This is a great article on Japanese tea ceremony/chado but term 茶道 should have a choice or going the the Chinese tea culture article until a Chinese tea ceremony/chadao is created.

Added a choice from 茶道 The Way of Tea, to Japanese tea ceremony, Chinese tea ceremony. icetea (talk) 10:57, 26 August 2010 (UTC)


A suggestion for first sentence of article, is to add teaism reference.

Such as:

The Japanese tea ceremony, also called the Way of Tea, or Teaism.....

icetea8 (talk) 13:27, 7 February 2011 (UTC)

The meals[edit]

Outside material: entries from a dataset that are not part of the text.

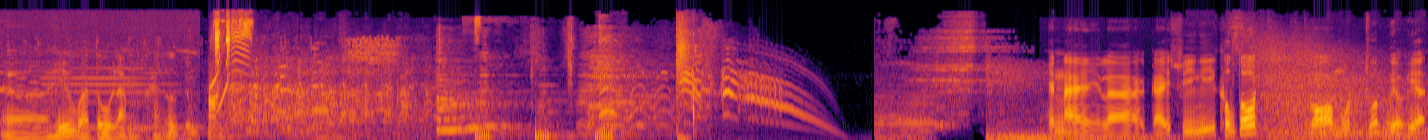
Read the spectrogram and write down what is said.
ờ, hiếu và tôi làm khăn ướt Cái này là cái suy nghĩ không tốt, có một chút biểu hiện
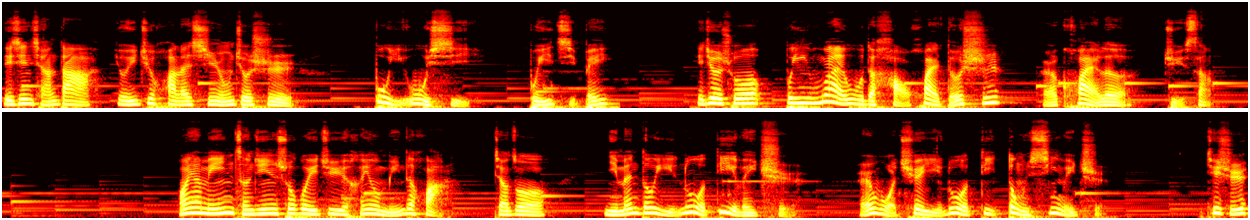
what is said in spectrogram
内心强大用一句话来形容就是“不以物喜，不以己悲”。也就是说，不因外物的好坏得失而快乐沮丧。王阳明曾经说过一句很有名的话，叫做“你们都以落地为耻，而我却以落地动心为耻”。其实，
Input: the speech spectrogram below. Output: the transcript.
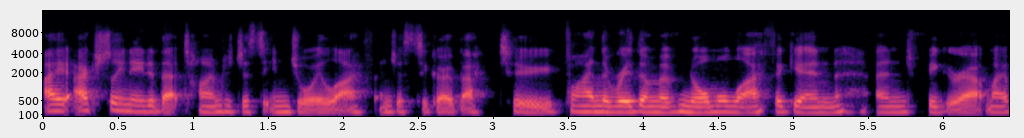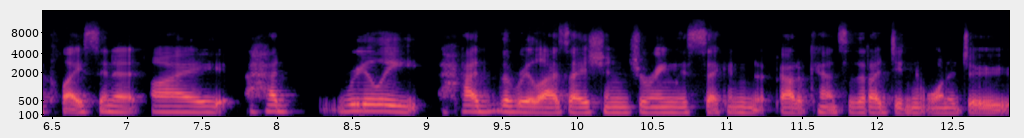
I actually needed that time to just enjoy life and just to go back to find the rhythm of normal life again and figure out my place in it. I had really had the realization during this second bout of cancer that I didn't want to do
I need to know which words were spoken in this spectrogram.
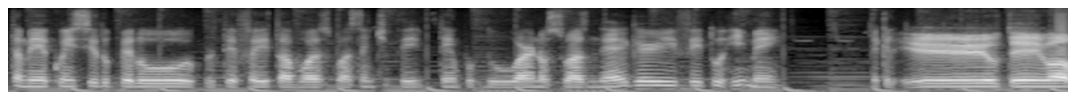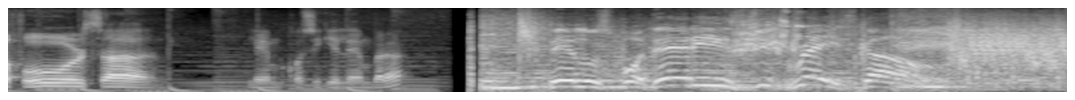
também é conhecido pelo, por ter feito a voz bastante tempo do Arnold Schwarzenegger e feito o He-Man. Aquele, eu tenho a força. Lembro, consegui lembrar. Pelos poderes de Grayskull.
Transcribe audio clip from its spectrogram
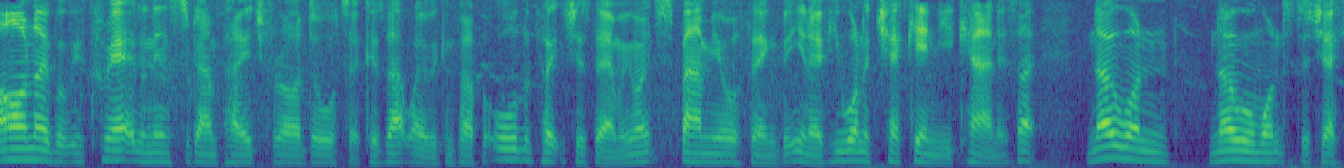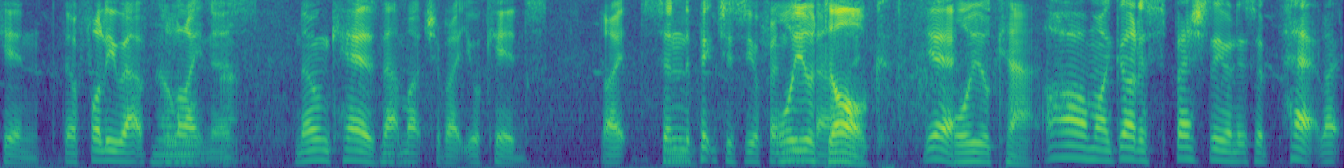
"Oh no, but we've created an Instagram page for our daughter because that way we can put up all the pictures there, and we won't spam your thing. But you know, if you want to check in, you can." It's like no one, no one wants to check in. They'll follow you out of No one politeness. No one cares that much about your kids. Like send the hmm. pictures to your friends or your family. dog, Yeah. or your cat. Oh my god, especially when it's a pet. Like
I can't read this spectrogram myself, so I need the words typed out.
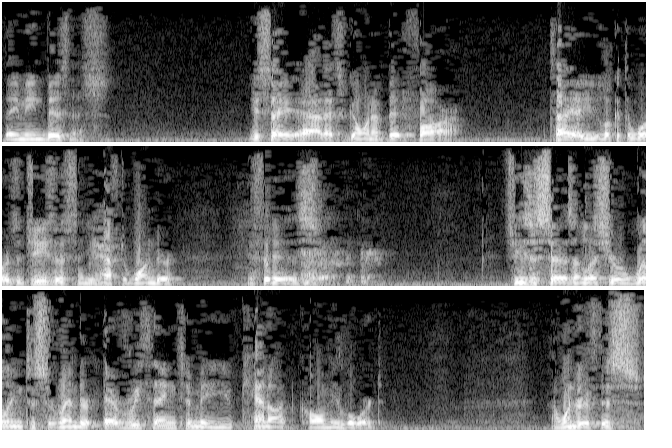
they mean business. You say, ah, that's going a bit far. I tell you, you look at the words of Jesus and you have to wonder if it is. Jesus says, unless you are willing to surrender everything to me, you cannot call me Lord. I wonder if this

Would you be nice, Phoenix7777 and leave at least one picture about what kind of meals are served at the tea ceremony? Or find a picture you feel is alright. It is quite important I think that people know about that it is not only tea is consumded but a light meal is served also, and how this meal is served and how it looks like. Hafspajen (talk) 03:41, 15 January 2014 (UTC).

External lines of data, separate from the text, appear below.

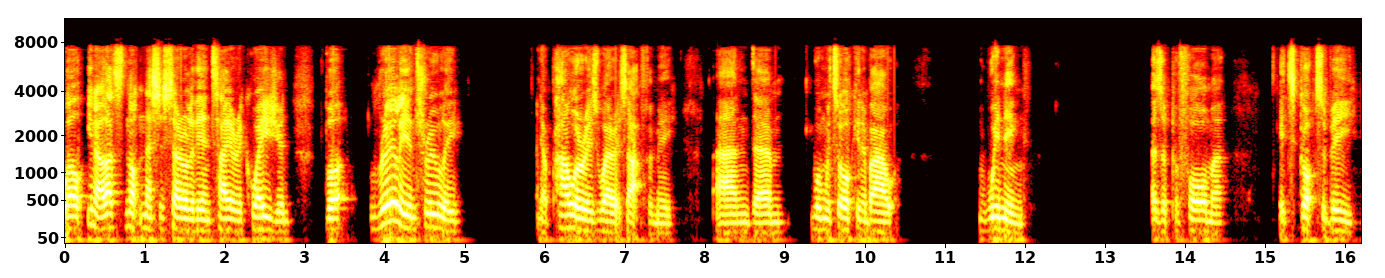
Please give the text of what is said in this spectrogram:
Well, you know, that's not necessarily the entire equation, but really and truly, you know, power is where it's at for me. And um, when we're talking about winning as a performer, it's got to be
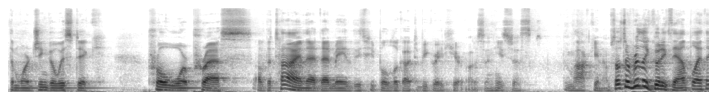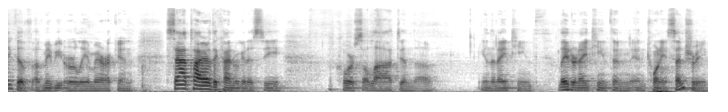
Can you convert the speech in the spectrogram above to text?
the more jingoistic pro-war press of the time that, that made these people look out to be great heroes, and he's just mocking them. So it's a really good example, I think, of, of maybe early American satire, the kind we're going to see, of course, a lot in the in the 19th, later 19th and, and 20th century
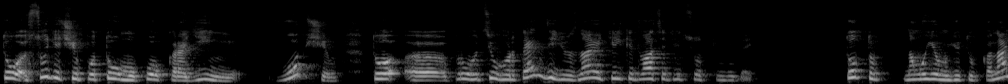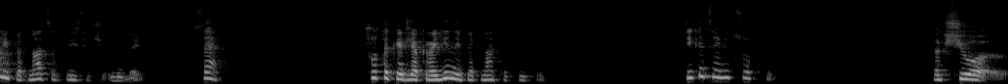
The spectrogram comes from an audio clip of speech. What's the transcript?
То, судячи по тому, по країні, в общем, то е, про цю гортензію знають тільки 20% людей. Тобто на моєму YouTube каналі 15 тисяч людей. Все. Що таке для країни 15 тисяч? Скільки це відсотків? Так що, е,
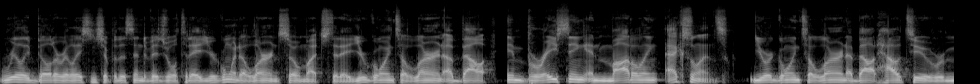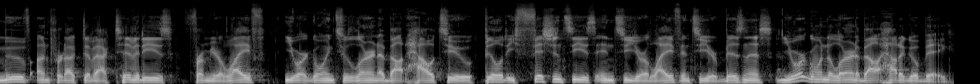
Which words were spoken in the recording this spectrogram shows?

The image I removed are about matcha tea and wagashi. If you have knowledge about the Japanese tea ceremony, you would understand they are not Kaiseki meals. See Kaiseki and commons:Category:Kaiseki. Anyway the section's main article is Kaiseki and the section is a summary section, the gallery is not needed. ―― Phoenix7777 (talk) 04:23, 15 January 2014 (UTC)
  • I think it is needed. Exactly because of the reasons I gave you above. It is quite important I think that people know about that it is not only tea is consumded but a light meal is served also, and how this meal is served and how it looks like. I was asking you to please present any meal that you know for sure is kaseki to all us who don't know the difference but want to... know-.
We are not helped by two empty bowls. I definitely think that a meal should be depicted in THIS article. This is one of the books week part - they just talk and talk about everything else but the meal. But then they probably think that if anybody is interested they should go and by a separate book on the topic. If you are not interested to add I will take some picture, not from the gallery here, because as you say, those pics are not reliable, but from the article. Face-smile.svgHafspajen (talk) 04:26, 15 January 2014 (UTC)

Demographics and gender roles, formerly and now[edit]

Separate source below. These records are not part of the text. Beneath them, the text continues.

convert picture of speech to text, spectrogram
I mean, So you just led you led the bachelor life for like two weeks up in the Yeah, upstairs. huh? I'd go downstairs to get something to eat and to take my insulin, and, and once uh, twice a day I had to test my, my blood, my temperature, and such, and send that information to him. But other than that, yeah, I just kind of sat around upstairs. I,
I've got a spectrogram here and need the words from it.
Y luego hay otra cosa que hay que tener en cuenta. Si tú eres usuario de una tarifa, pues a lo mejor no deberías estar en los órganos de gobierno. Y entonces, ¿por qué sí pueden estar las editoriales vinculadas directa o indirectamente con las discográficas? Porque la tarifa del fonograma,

I think the article would be improved by more information, or perhaps a section, on the demographics of the tea ceremony. In traditional practice, were the host and guest roles traditionally performed by men, by women, or in mixed groups? If the latter, were there more or less subtle differences in the way men and women performed or spoke in these roles, perhaps paralleling the Gender differences in spoken Japanese. Were the participants usually unrelated, or could they be members of the same nuclear or extended family? Did children ever participate in the tea ceremony, and if so how were they expected to behave? How have these things changed in recent decades, with growing expectations of social equality between men and women, and growing inclusion of children in family activities? Was the tea ceremony traditionally limited to privileged or aristocratic adults, or were variations of it practiced by all socioeconomic strata? How has the tea ceremony practice changed in response to modern aspirations toward equality, or at least equal rights, of all members of society?CharlesHBennett (talk) 06:55, 25 April 2016 (UTC)